- Warm Up: Stand in a squat position while holding a pull up bar with a standard wide grip. Perform 20 easy pull ups by using your legs to do most of the pushing. The idea at this stage is to warm up the muscles without tiring them.
- Modified Pull Ups: Now move into a modified pull up position (or easy modified pull up). Perform 2 sets of 5 pull ups, resting well in between each set.
- Assisted Pull Ups: Back to the same bar/bench as the warm up, perform a 2 sets of 8 pull ups, this time using your legs less to assist. These 2 sets should leave you feeling extremely tired. They should be hard work, with the last couple of reps requiring maximum effort. The trick is to only use your legs to assist enough to help you keep moving, and not too much so that you are not working your upper body sufficiently.
- Assisted Parallel Grip Pull Ups: After resting for a full 3 minutes you can now perform some parallel grip pull ups. These should be easier than the standard grip pull ups, although your muscles will be close to exhausted after the previous set. Perform 2 sets of 5 parallel grip pull ups using your legs only enough to keep yourself moving.
- Assisted Chin Ups: Just perform one set of 5-8 assisted chin ups, using the same set up (bench, ball, chair, low bar etc) as with the parallel grip pull ups.
- One Arm Dumbbell Rows: Perform 2 sets of 10 one arm dumbbell rows on each side. This is designed to work the supporting shoulder and back muscles more to aid complete develop of the back and aid your pull ups. Use a relatively low weight so that you can easily complete the sets.
- Dumbbell Curls: Perform 10-12 dumbbell curls on each side to finish the workout. This will help with the chin ups and parallel grip pull ups.
This workout will leave you feeling exhausted. Ensure that you have adequate carbohydrates before the workout from a rich source of vegetables and pulses (not bread and pasta) to help build glycogen reserves to fuel the muscles. After the workout have a protein rich meal to provide the muscles with the proteins and essential amino acids required for repair and growth.

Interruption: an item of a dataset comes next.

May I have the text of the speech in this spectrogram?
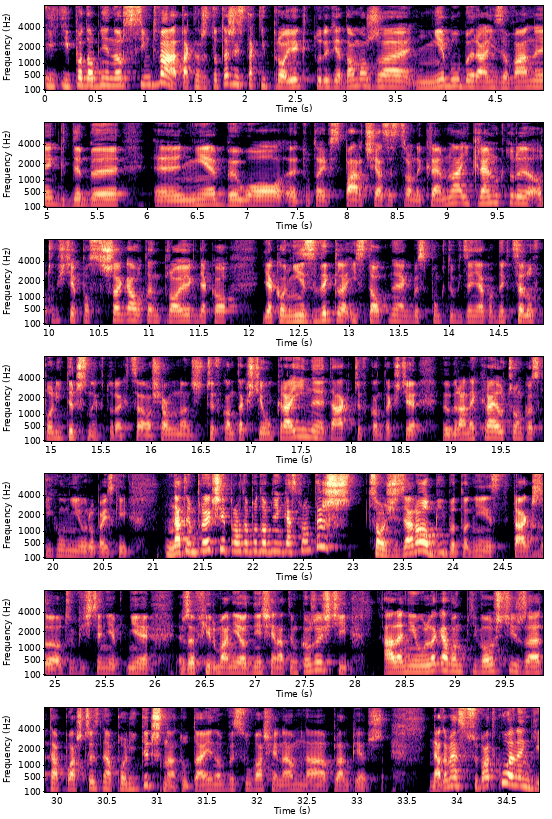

If you perform this workout once per week you should start to see results within a month if you are not too overweight. As you feel you are getting stronger you can start to attempt the parallel grip pull ups first – you may be surprised to find you can perform 1 or 2 unassisted at the start of the workout before your muscles become tired.
In addition to this workout you should also do an upper body push workout to balance the muscle growth, as well as leg work.